We haven’t heard from the kids who some say caused Clementi’s suicide, for whom some are calling for murder charges, at whom society can point fingers and say: You. You are responsible for this tragedy. In this, we had no part. But I can’t blame those two teenagers for Clementi’s death. They unthinkingly caused him far more pain than I suspect they could have imagined. They should be expelled from their dorms, and perhaps from their school, for the gross and intense violation of his privacy. But jail time? There is no evidence that they intended for Clementi to end his life. They probably didn’t think beyond the moment of their foolish prank. To blame them alone is to take away a very limited lesson: Don’t secretly film your roommate having sex, and certainly don’t broadcast it on the Internet. That lesson alone will do nothing to address the problem of LGBT youth suicide.

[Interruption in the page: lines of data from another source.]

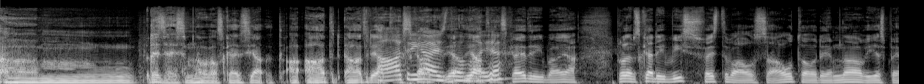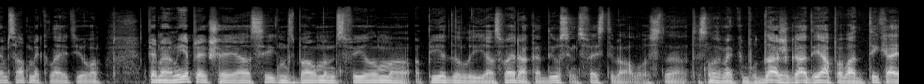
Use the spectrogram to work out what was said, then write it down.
Um, redzēsim, nav vēl skaidrs. Jā, ātri, ātri, ātri jāizdomā. Jā, jā. skaidrībā, jā. Protams, ka arī visus festivālus autoriem nav iespējams apmeklēt, jo, piemēram, iepriekšējā Signas Baumanas filma piedalījās vairāk kā 200 festivālos. Tā, tas nozīmē, ka būtu daži gadi jāpavada tikai.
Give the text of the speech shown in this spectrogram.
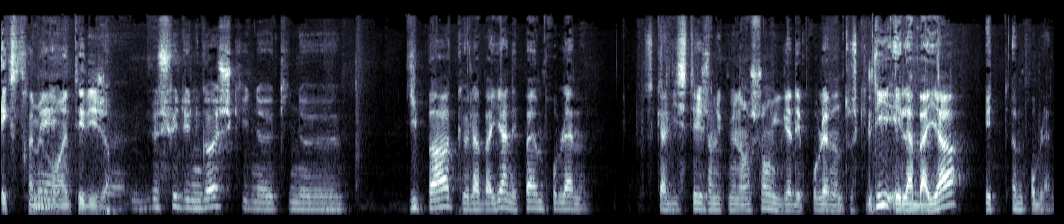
extrêmement intelligent. Euh, je suis d'une gauche qui ne, qui ne dit pas que l'abaya n'est pas un problème. Ce qu'a listé Jean-Luc Mélenchon, il y a des problèmes dans tout ce qu'il dit, et l'abaya est un problème.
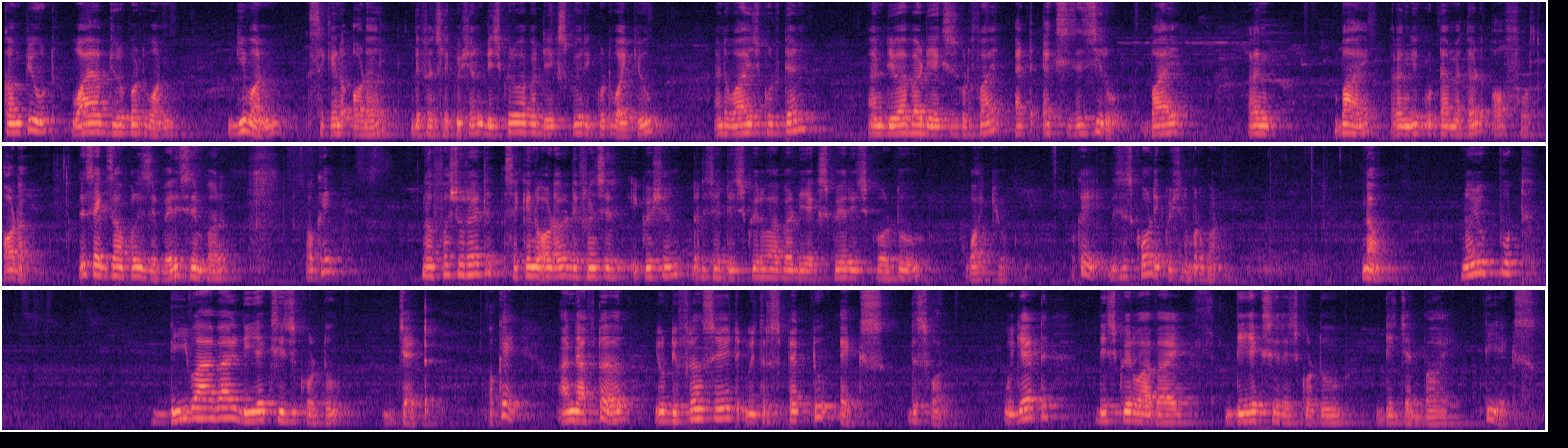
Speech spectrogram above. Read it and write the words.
Compute y of 0.1 given second order differential equation d square y by dx square equal to y cube and y is equal to 10 and dy by dx is equal to 5 at x is a 0 by by Runge Kutta method of fourth order. This example is very simple. Okay. Now first to write second order differential equation that is a d square y by dx square is equal to y cube. Okay, this is called equation number one. Now now you put dy by dx is equal to z okay? And after you differentiate with respect to x this one. We get d square y by dx is equal to dz by dx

In contrast, you don’t have to look far to find people whose every day actions, whose very careers, are designed — specifically intended — to drive LGBT youth to extinction. Here are some people I would like to see in jail for Clementi’s suicide: George Rekers, who is still pushing “conversion therapy” for gay teens, essentially normalizing self-hate. His methods are still used by Louisiana mental health workers who treat adolescents. James Dobson, head of Focus on the Family, whose bloated multi-million dollar budget is both spent and made on the spreading of gay-hate. Candi Cushman, whose entire career is focused on destroying gains made by anti-bullying campaigns in public schools. The list of the guilty could go on forever: Every elected public official who has ever voted for anti-gay ordinances, marriage bans, adoption bans, prohibitions on health care for same-sex spouses. Every two-bit lobbyist who bargains with these public officials to seal the deal. Every religious nut with a pulpit who weekly tells the congregation, full of kids and teens, that they will burn in hell for being gay. Every psychiatrist, psychologist, or social worker who has ever suggested to a teen that being gay is shameful, abnormal, and a disease to be cured. Every teacher who has turned a blind eye or, worse, joined in the anti-gay harassment of a young student.

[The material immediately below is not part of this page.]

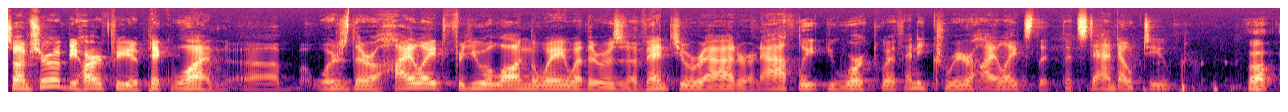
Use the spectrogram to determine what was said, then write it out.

Clementi’s suicide is that simple, and that complicated. In order to address the unbearably high rate of LGBT youth suicide, look beyond the secret videotape and the two kids who made a stupid, tragic, callous mistake. There are guilty parties everywhere.